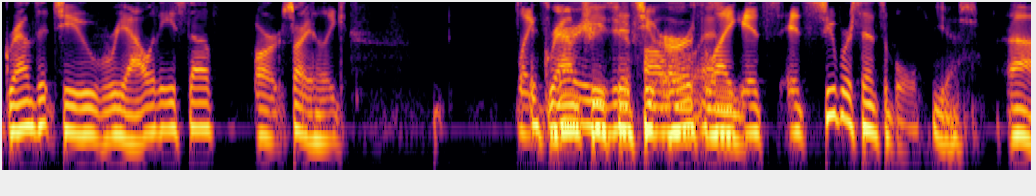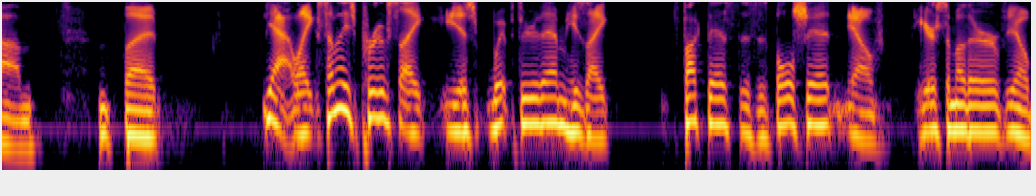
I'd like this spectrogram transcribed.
grounds it to reality stuff, or sorry, like like It's ground very truths to to earth. and- Like it's it's super sensible. Yes. Um, but yeah, like some of these proofs, like you just whip through them. He's like, fuck this. This is bullshit. You know, here's some other, you know,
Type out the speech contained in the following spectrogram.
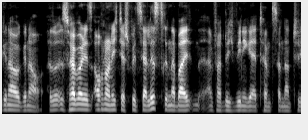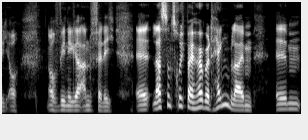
genau, genau. Also ist Herbert jetzt auch noch nicht der Spezialist drin, aber einfach durch weniger Attempts dann natürlich auch, auch weniger anfällig. Äh, lasst uns ruhig bei Herbert hängen bleiben. Ähm,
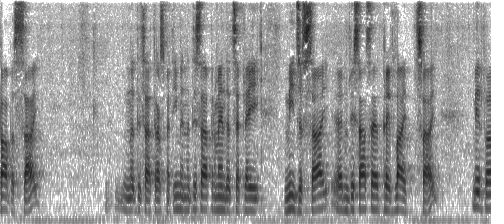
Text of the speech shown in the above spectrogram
babës së saj në disa transmetime, në disa përmendet se prej mixhës së saj, në disa se prej vllajt të saj. Mirëpo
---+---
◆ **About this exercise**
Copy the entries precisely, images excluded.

◆ **Response box**
I'd like this spectrogram transcribed.
grounds it to reality stuff, or sorry, like like It's ground very truths to to earth. and- Like it's it's super sensible. Yes. Um, but yeah, like some of these proofs, like you just whip through them. He's like, fuck this. This is bullshit. You know, here's some other, you know,
Type out the speech contained in the following spectrogram.
genau, genau. Also ist Herbert jetzt auch noch nicht der Spezialist drin, aber einfach durch weniger Attempts dann natürlich auch, auch weniger anfällig. Äh, lasst uns ruhig bei Herbert hängen bleiben. Ähm,
Text of the speech shown in the above spectrogram
babës së saj në disa transmetime, në disa përmendet se prej mixhës së saj, në disa se prej vllajt të saj. Mirëpo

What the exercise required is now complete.